A Beginner’s Guide to Poker


Poker is a card game in which players wager chips (representing money) to form a winning poker hand. There are many different forms of poker, but the most common involves 6 or more players and a single table. The object of the game is to win the “pot,” which is the aggregate sum of all bets placed during a deal. The pot may be won by having the highest poker hand at the end of a betting round, or by placing a bet that no other player calls.

There are a number of ways to improve your poker skills, including studying strategy books and playing with more experienced players. However, it’s also important to develop a strategy that is unique to your own play style. A good poker player continually tweaks their strategy based on their results and the way they think about the game.

The game of poker is a complex one. It requires knowledge of card rankings, betting concepts, and the ability to read opponents. It also requires a certain amount of aggression, which can be hard for some players to learn. However, being aggressive in poker is a crucial part of success.

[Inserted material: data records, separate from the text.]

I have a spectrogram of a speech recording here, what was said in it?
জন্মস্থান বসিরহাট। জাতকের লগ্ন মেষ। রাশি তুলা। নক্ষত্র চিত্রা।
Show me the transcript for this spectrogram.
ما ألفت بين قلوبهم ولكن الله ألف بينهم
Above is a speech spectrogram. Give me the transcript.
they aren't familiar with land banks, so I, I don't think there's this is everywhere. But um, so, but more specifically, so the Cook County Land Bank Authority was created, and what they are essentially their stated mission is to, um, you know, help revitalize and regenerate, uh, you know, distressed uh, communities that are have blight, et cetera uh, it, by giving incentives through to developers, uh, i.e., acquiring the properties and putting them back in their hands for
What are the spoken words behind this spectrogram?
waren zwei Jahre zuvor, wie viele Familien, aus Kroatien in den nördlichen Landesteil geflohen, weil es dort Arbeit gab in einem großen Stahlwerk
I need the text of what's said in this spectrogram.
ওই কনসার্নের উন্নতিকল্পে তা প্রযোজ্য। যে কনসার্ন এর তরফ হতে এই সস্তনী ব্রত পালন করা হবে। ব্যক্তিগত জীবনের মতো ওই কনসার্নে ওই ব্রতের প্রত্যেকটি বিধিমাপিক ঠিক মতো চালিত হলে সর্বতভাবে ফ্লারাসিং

A poker hand consists of 5 cards that are dealt face up. There are three basic hands: the flush, the straight, and the full house. The flush is made up of 3 cards of the same rank, while a straight is 5 cards that are consecutive in ranking but from different suits. A full house is made up of 3 matching cards and 2 unmatched cards.

The betting in poker takes place in a circular fashion, with each player acting in turn. The player to the left of the dealer places chips into the pot, which is called a “call.” If the player wants to increase the size of the bet, he or she can raise. Then the other players must call the raised bet or fold.

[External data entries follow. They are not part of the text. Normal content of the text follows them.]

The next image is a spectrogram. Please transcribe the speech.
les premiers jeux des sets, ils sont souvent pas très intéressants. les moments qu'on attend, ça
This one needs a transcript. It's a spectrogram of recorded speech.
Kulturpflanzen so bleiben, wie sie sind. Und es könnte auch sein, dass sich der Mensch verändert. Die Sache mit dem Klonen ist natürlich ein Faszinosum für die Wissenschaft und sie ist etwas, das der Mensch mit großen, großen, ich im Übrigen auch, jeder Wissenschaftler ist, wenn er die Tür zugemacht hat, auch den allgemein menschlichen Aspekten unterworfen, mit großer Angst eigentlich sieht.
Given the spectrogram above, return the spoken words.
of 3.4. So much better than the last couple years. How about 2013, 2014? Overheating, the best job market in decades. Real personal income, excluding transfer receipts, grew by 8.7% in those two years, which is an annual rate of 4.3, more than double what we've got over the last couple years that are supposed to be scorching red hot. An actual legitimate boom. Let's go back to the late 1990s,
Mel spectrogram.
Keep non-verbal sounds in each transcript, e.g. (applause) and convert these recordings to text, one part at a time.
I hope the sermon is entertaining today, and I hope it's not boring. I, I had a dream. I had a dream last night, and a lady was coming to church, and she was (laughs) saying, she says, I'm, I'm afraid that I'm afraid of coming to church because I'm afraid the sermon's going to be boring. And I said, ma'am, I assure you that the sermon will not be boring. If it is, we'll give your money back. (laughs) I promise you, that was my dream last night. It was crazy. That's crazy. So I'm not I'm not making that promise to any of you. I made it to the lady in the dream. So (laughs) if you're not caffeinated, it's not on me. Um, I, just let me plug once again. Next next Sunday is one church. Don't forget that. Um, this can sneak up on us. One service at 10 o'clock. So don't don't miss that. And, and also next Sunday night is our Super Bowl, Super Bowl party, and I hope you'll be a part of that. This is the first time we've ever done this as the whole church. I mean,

Poker can be a very profitable game if played correctly. There is a significant element of luck involved, though, and even very good poker players will make mistakes at some point. It’s important to recognize and understand these mistakes in order to avoid them in the future.

It’s also important to keep in mind that poker is a game of comparisons. Your poker hand is usually good or bad only in relation to what the other players are holding. For example, if you have K-K and another player has A-A, your kings are likely to lose 82% of the time. This is why it’s important to pay attention to your opponents and watch for tells.

Finally, it’s a good idea to practice in small stakes games before moving up to higher stakes. This will give you a chance to learn the rules of the game and get comfortable with the betting structure. In addition, it will help you to improve your bankroll before making the transition to higher-stakes games.